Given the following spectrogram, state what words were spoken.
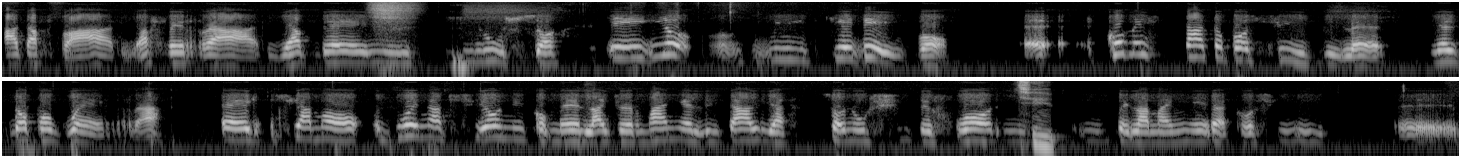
ad affari, a Ferrari, a beni di lusso. E io eh, mi chiedevo eh, come è stato possibile nel dopoguerra eh, siamo due nazioni come la Germania e l'Italia sono uscite fuori Sì. in quella maniera così eh,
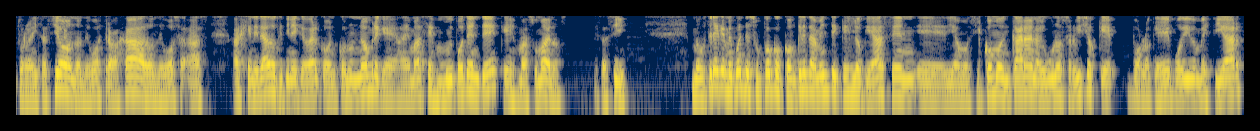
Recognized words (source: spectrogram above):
tu organización, donde vos trabajás, donde vos has, generado, que tiene que ver con, con un nombre que además es muy potente, que es Más Humanos. Es así. Me gustaría que me cuentes un poco concretamente qué es lo que hacen, eh, digamos, y cómo encaran algunos servicios que, por lo que he podido investigar,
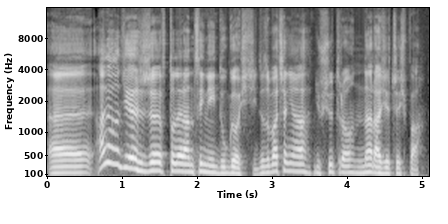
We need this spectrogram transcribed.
e, ale mam nadzieję, że w tolerancyjnej długości. Do zobaczenia już jutro. Na razie, cześć, pa.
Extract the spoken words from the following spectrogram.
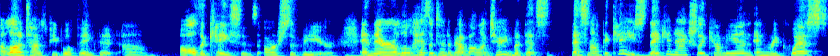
a lot of times people think that um, all the cases are severe and they're a little hesitant about volunteering, but that's that's not the case. They can actually come in and request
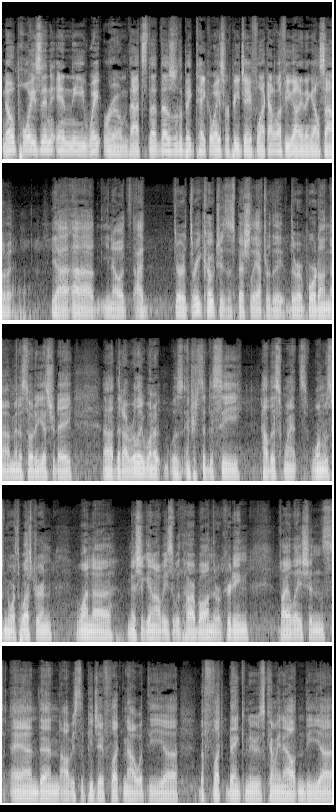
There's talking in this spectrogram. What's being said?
no poison in the weight room. That's the, those are the big takeaways for PJ Fleck. I don't know if you got anything else out of it. Yeah, uh, you know, I there are three coaches, especially after the the report on uh, Minnesota yesterday, uh, that I really wanted was interested to see how this went. One was Northwestern, one uh, Michigan, obviously with Harbaugh and the recruiting violations, and then obviously PJ Fleck now with the uh, the Fleck Bank news coming out, and the uh,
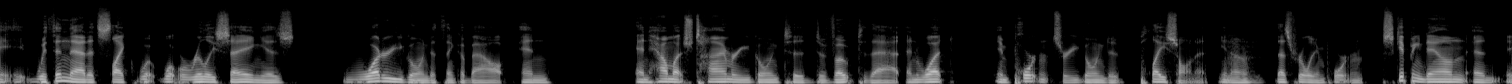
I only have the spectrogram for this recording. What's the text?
i i- within that it's like what what we're really saying is what are you going to think about? And and how much time are you going to devote to that? And what importance are you going to place on it? You know Mhm. that's really important. Skipping down and uh,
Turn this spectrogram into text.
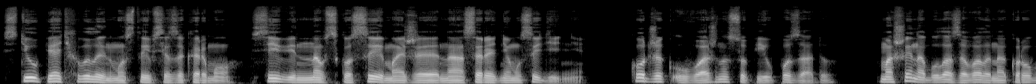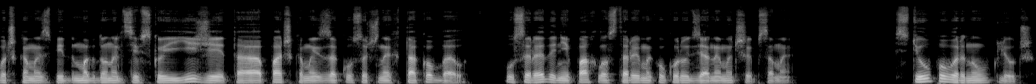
Стю п'ять хвилин мостився за кермо, сів він навскоси майже на середньому сидінні. Коджак уважно сопів позаду. Машина була завалена коробочками з під макдональдсівської їжі та пачками з закусочних Bell. Усередині пахло старими кукурудзяними чипсами. Стю повернув ключ.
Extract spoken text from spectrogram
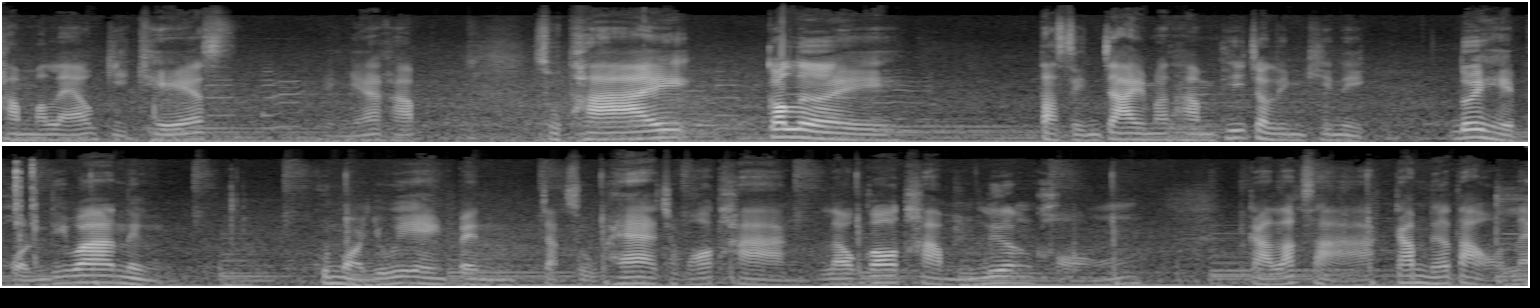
ทำมาแล้วกี่เคสอย่างเงี้ยครับ สุดท้ายก็เลยตัดสินใจมาทำที่จรินคลินิก ด้วยเหตุผลที่ว่า 1. คุณหมอยุ้ยเองเป็นจักษุแพทย์เฉพาะทาง แล้วก็ทำเรื่องของการรักษากล้ามเนื้อตาอ่อนแร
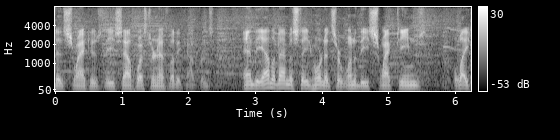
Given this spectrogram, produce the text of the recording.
SWAC is the Southwestern Athletic Conference. And the Alabama State Hornets are one of these SWAC teams, like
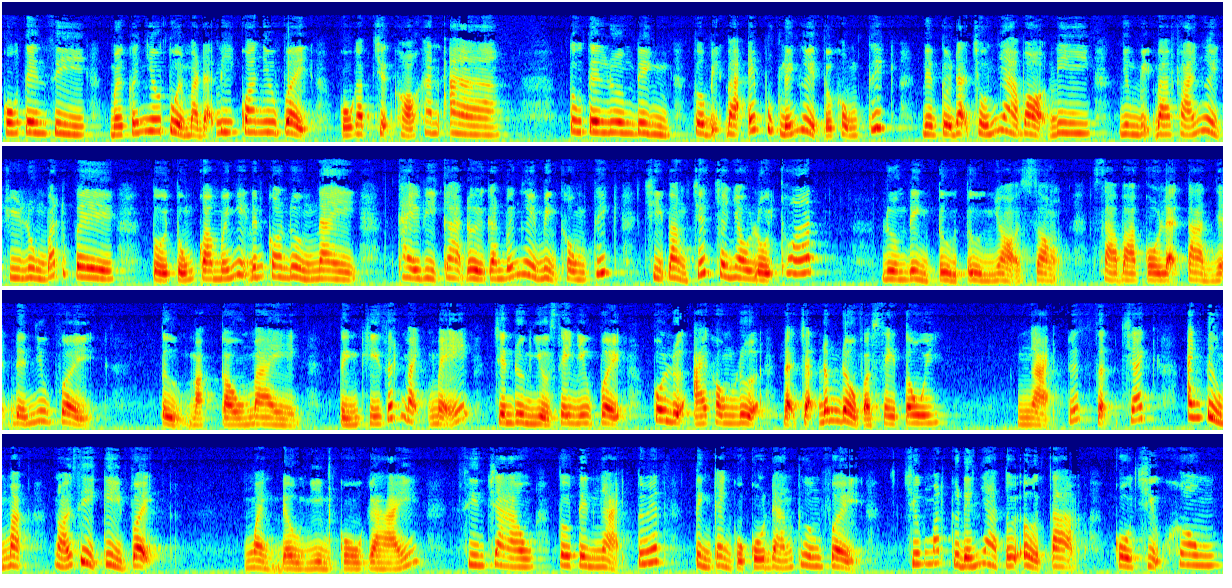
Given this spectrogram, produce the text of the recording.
Cô tên gì mới có nhiêu tuổi mà đã bi quan như vậy, cô gặp chuyện khó khăn à? Tôi tên Lương Đình, tôi bị bà ép buộc lấy người tôi không thích, nên tôi đã trốn nhà bỏ đi, nhưng bị ba phái người truy lùng bắt về. Tôi túng quá mới nghĩ đến con đường này, thay vì cả đời gắn với người mình không thích, chỉ bằng chết cho nhau lối thoát. Lương Đình từ từ nhỏ giọng, sao bà cô lại tàn nhẫn đến như vậy? Tử mặc cầu mày, tính khí rất mạnh mẽ, trên đường nhiều xe như vậy, cô lựa ai không lựa, lại chặn đâm đầu vào xe tôi. Ngại tuyết giận trách, anh tử mặc, nói gì kỳ vậy? Ngoảnh đầu nhìn cô gái. Xin chào, tôi tên Ngại Tuyết, tình cảnh của cô đáng thương vậy. Trước mắt cứ đến nhà tôi ở tạm, cô chịu không?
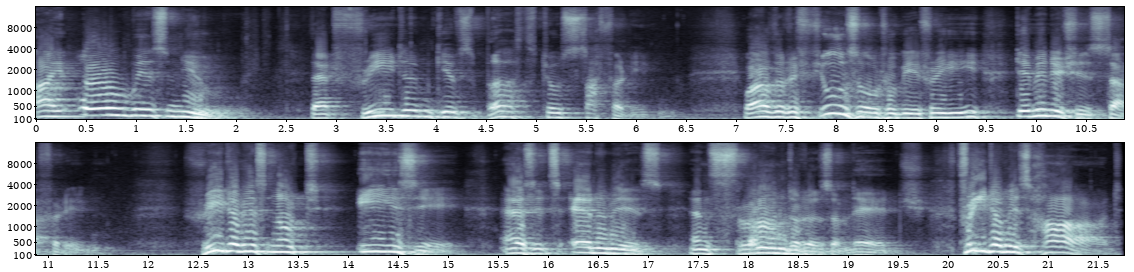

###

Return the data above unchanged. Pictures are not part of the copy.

Given the following spectrogram, state what words were spoken.
ad affari, a Ferrari, a beni di lusso. E io eh, mi chiedevo eh, come è stato possibile nel dopoguerra eh, siamo due nazioni come la Germania e l'Italia sono uscite fuori Sì. in quella maniera così eh,
Recognized words (source: spectrogram above):
tu organización, donde vos trabajás, donde vos has, generado, que tiene que ver con, con un nombre que además es muy potente, que es Más Humanos. Es así. Me gustaría que me cuentes un poco concretamente qué es lo que hacen, eh, digamos, y cómo encaran algunos servicios que, por lo que he podido investigar,
We need this spectrogram transcribed.
e, ale mam nadzieję, że w tolerancyjnej długości. Do zobaczenia już jutro. Na razie, cześć, pa.
Extract the spoken words from the following spectrogram.
a lot of times people think that um, all the cases are severe and they're a little hesitant about volunteering, but that's that's not the case. They can actually come in and request
There's talking in this spectrogram. What's being said?
no poison in the weight room. That's the, those are the big takeaways for PJ Fleck. I don't know if you got anything else out of it. Yeah, uh, you know, I there are three coaches, especially after the the report on uh, Minnesota yesterday, uh, that I really wanted was interested to see how this went. One was Northwestern, one uh, Michigan, obviously with Harbaugh and the recruiting violations, and then obviously PJ Fleck now with the uh, the Fleck Bank news coming out, and the uh,
I only have the spectrogram for this recording. What's the text?
i i- within that it's like what what we're really saying is what are you going to think about? And and how much time are you going to devote to that? And what importance are you going to place on it? You know Mhm. that's really important. Skipping down and uh,
Turn this spectrogram into text.
Стю п'ять хвилин мостився за кермо, сів він навскоси майже на середньому сидінні. Коджак уважно сопів позаду. Машина була завалена коробочками з під макдональдсівської їжі та пачками з закусочних Bell. Усередині пахло старими кукурудзяними чипсами. Стю повернув ключ.
Extract spoken text from spectrogram
ทำมาแล้วกี่เคสอย่างเงี้ยครับ สุดท้ายก็เลยตัดสินใจมาทำที่จรินคลินิก ด้วยเหตุผลที่ว่า 1. คุณหมอยุ้ยเองเป็นจักษุแพทย์เฉพาะทาง แล้วก็ทำเรื่องของการรักษากล้ามเนื้อตาอ่อนแร
Given this spectrogram, produce the text of the recording.
SWAC is the Southwestern Athletic Conference. And the Alabama State Hornets are one of these SWAC teams, like
Given this spectrogram, produce the text of the recording.
Cô tên gì mới có nhiêu tuổi mà đã bi quan như vậy, cô gặp chuyện khó khăn à? Tôi tên Lương Đình, tôi bị bà ép buộc lấy người tôi không thích, nên tôi đã trốn nhà bỏ đi, nhưng bị ba phái người truy lùng bắt về. Tôi túng quá mới nghĩ đến con đường này, thay vì cả đời gắn với người mình không thích, chỉ bằng chết cho nhau lối thoát. Lương Đình từ từ nhỏ giọng, sao bà cô lại tàn nhẫn đến như vậy? Tử mặc cầu mày, tính khí rất mạnh mẽ, trên đường nhiều xe như vậy, cô lựa ai không lựa, lại chặn đâm đầu vào xe tôi. Ngại tuyết giận trách, anh tử mặc, nói gì kỳ vậy? Ngoảnh đầu nhìn cô gái. Xin chào, tôi tên Ngại Tuyết, tình cảnh của cô đáng thương vậy. Trước mắt cứ đến nhà tôi ở tạm, cô chịu không?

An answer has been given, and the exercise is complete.